- I had a case where it was much cheaper to just give a client back all of their money than fight in court.. we had a great lawyer who basically said, “don’t fight this. I can try to spend lots of hours showing how you might be right, but you’ll still lose.” For what it’s worth, if a client sues you, you picked the wrong client AND you screwed up the project management.
- Outright or Less Accounting and Freshbooks
- Keep increasing your rate — you are probably worth at least quadruple what you think you are worth. Paradoxically, the higher your rate, the less hand-holding and oversight your clients may have. Likewise, when you give time estimates, triple what you think it will take…. if somebody wants something any faster, then your rate should go up accordingly.
- Flat fee or hourly / weekly? – open for debate. I’ve tended to do flat fee (which I calculate based on an estimated time * my hourly rate) – the hourly rate contains an “overhead” and “profit” padding; I’ve been a pretty flagrant underestimator, though. Lately I just triple my internal estimate and that’s starting to work out.
- Ask for 25%-50% down payment depending on the size of the contract, size of the client, and your level of comfort w/ the project. Don’t ever start a project until you have a down payment (or escrowed funds like Elance).
- make sure you have a kill fee spelled out in your contract. i.e. if the client decides to cancel the project for any reason (without cause), you should be paid for a fee and retain ownership over code you have written. It should be an amount that will cover any work you put into the project and opportunity cost; remember, spending time on 1 contract means you can’t spend the same time on another.

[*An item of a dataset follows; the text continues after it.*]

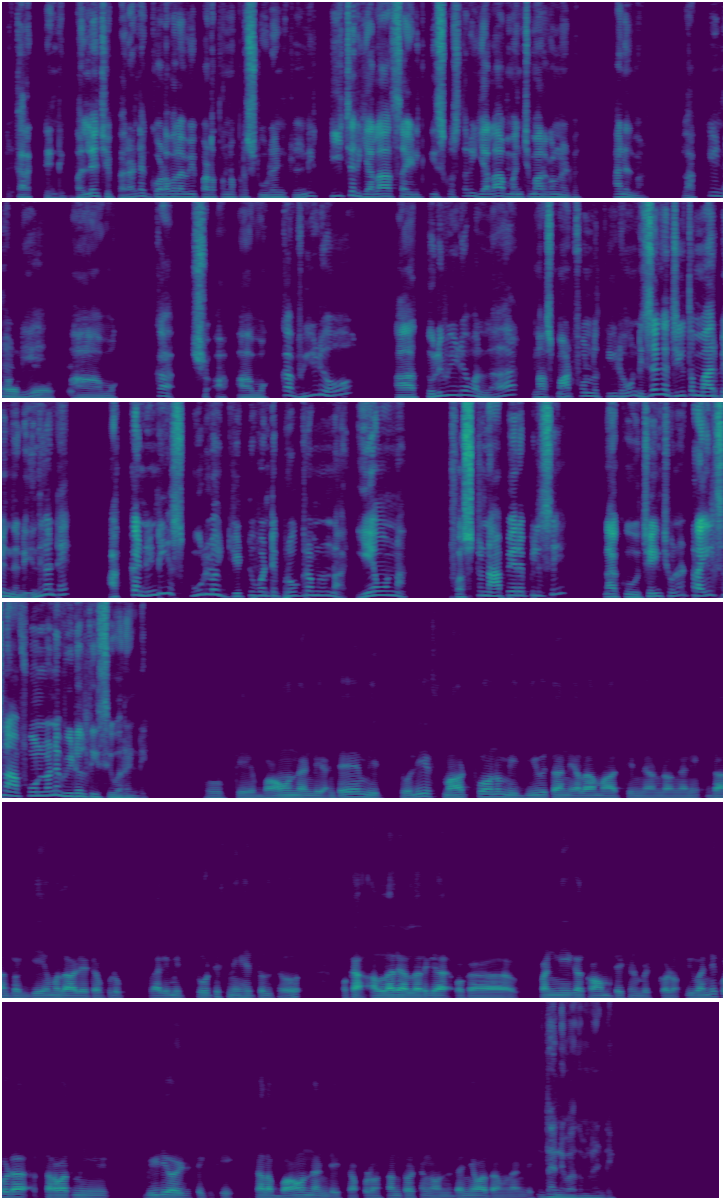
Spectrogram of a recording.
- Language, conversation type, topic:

- If a client is over 15 days late and stops returning your calls, IMMEDIATELY assume they are flaking on you and just send to collections. You’ll have to pay a collections sevice around 25% of the collection size (only if successful). For a larger contract, have your lawyer handle collections — it’s amazing what 1 scary letter can do. You REALLY don’t need the aggravation and don’t have the time to chase money down. I’ve heard downright amazing excuses from delinquent clients. It’s all untrue, and you don’t owe it them to be nice once they start lying to you. (Note: as per your contract, you should still own the IP if a client hasn’t paid. A c+d letter should be in your arsenal if a client is posting anything about the app in an app store, on their website, etc)